* _DIRECTIONS_
Since the copy must match the original, write out each record word for word, skipping only the pictures.
** RECORDS FOR THIS TASK follows **
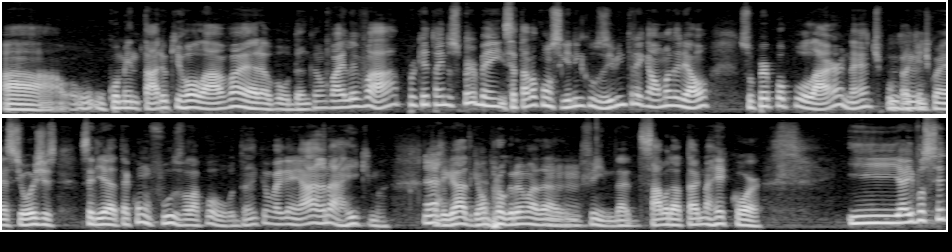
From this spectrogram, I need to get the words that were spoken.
a, o, comentário que rolava era, o Duncan vai levar porque tá indo super bem. E você tava conseguindo, inclusive, entregar um material super popular, né? Tipo, pra Uhum. quem te conhece hoje, seria até confuso falar, pô, o Duncan vai ganhar a Ana Hickman, É. tá ligado? Que é um programa, da, Uhum. enfim, da, de sábado à tarde na Record. E aí você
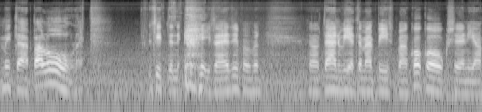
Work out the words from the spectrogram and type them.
mitäpä luulet. Sitten isä esipaimen sanoi, että hän vie tämän piispaan kokoukseen ja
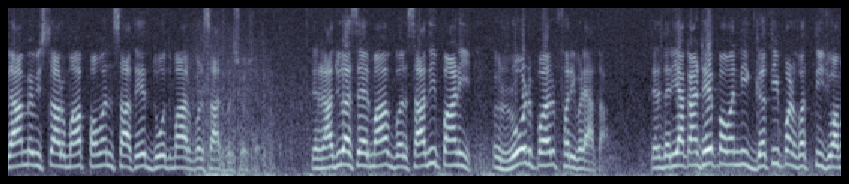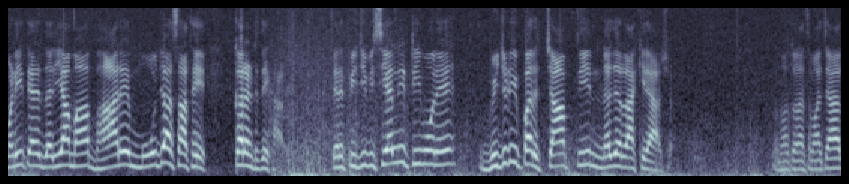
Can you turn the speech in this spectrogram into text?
ગ્રામ્ય વિસ્તારોમાં પવન સાથે ધોધમાર વરસાદ વરસ્યો છે. ત્યારે રાજુલા શહેરમાં વરસાદી પાણી રોડ પર ફરી વળ્યા હતા. ત્યારે દરિયાકાંઠે પવનની ગતિ પણ વધતી જોવા મળી. ત્યારે દરિયામાં ભારે મોજા સાથે કરંટ દેખાયો. ત્યારે પીજીવીસીએલની ટીમોને વીજળી પર ચાંપતી નજર રાખી રહ્યા છે. મહત્વના સમાચાર,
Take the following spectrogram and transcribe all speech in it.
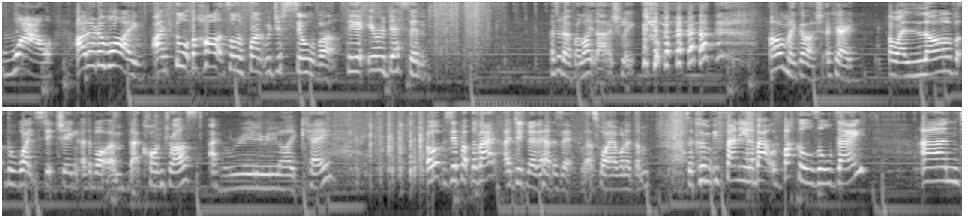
wow. I don't know why. I thought the hearts on the front were just silver. They are iridescent. I don't know if I like that actually. oh my gosh. Okay. Oh, I love the white stitching at the bottom. That contrast. I really, really like. Okay. Oh, zip up the back. I did know they had a zip. That's why I wanted them. So I couldn't be fannying about with buckles all day. And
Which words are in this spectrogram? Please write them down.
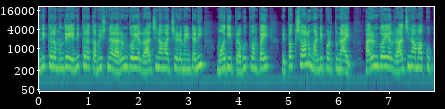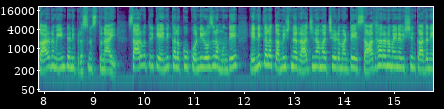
ఎన్నికల ముందే ఎన్నికల కమిషనర్ అరుణ్ గోయల్ రాజీనామా చేయడమేంటని మోదీ ప్రభుత్వంపై విపక్షాలు మండిపడుతున్నాయి. అరుణ్ గోయల్ రాజీనామాకు కారణం ఏంటని ప్రశ్నిస్తున్నాయి. సార్వత్రిక ఎన్నికలకు కొన్ని రోజుల ముందే ఎన్నికల కమిషనర్ రాజీనామా చేయడం అంటే సాధారణమైన విషయం కాదనే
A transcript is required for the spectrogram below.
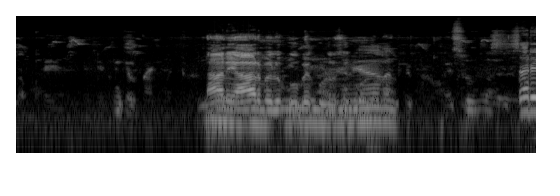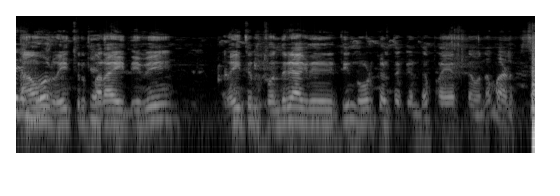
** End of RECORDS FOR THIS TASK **
* _WORKED SOLUTION_
From this spectrogram, I need to get the words that were spoken.
a, o, comentário que rolava era, o Duncan vai levar porque tá indo super bem. E você tava conseguindo, inclusive, entregar um material super popular, né? Tipo, pra Uhum. quem te conhece hoje, seria até confuso falar, pô, o Duncan vai ganhar a Ana Hickman, É. tá ligado? Que é um programa, da, Uhum. enfim, da, de sábado à tarde na Record. E aí você
Work out the words from the spectrogram and type them.
mitäpä luulet. Sitten isä esipaimen sanoi, että hän vie tämän piispaan kokoukseen ja
Can you turn the speech in this spectrogram into text?
ગ્રામ્ય વિસ્તારોમાં પવન સાથે ધોધમાર વરસાદ વરસ્યો છે. ત્યારે રાજુલા શહેરમાં વરસાદી પાણી રોડ પર ફરી વળ્યા હતા. ત્યારે દરિયાકાંઠે પવનની ગતિ પણ વધતી જોવા મળી. ત્યારે દરિયામાં ભારે મોજા સાથે કરંટ દેખાયો. ત્યારે પીજીવીસીએલની ટીમોને વીજળી પર ચાંપતી નજર રાખી રહ્યા છે. મહત્વના સમાચાર,
Take the following spectrogram and transcribe all speech in it.
wow. I don't know why. I thought the hearts on the front were just silver. They are iridescent. I don't know if I like that actually. oh my gosh. Okay. Oh, I love the white stitching at the bottom. That contrast. I really, really like. Okay. Oh, zip up the back. I did know they had a zip. That's why I wanted them. So I couldn't be fannying about with buckles all day. And
Which words are in this spectrogram? Please write them down.
ఎన్నికల ముందే ఎన్నికల కమిషనర్ అరుణ్ గోయల్ రాజీనామా చేయడమేంటని మోదీ ప్రభుత్వంపై విపక్షాలు మండిపడుతున్నాయి. అరుణ్ గోయల్ రాజీనామాకు కారణం ఏంటని ప్రశ్నిస్తున్నాయి. సార్వత్రిక ఎన్నికలకు కొన్ని రోజుల ముందే ఎన్నికల కమిషనర్ రాజీనామా చేయడం అంటే సాధారణమైన విషయం కాదనే
A transcript is required for the spectrogram below.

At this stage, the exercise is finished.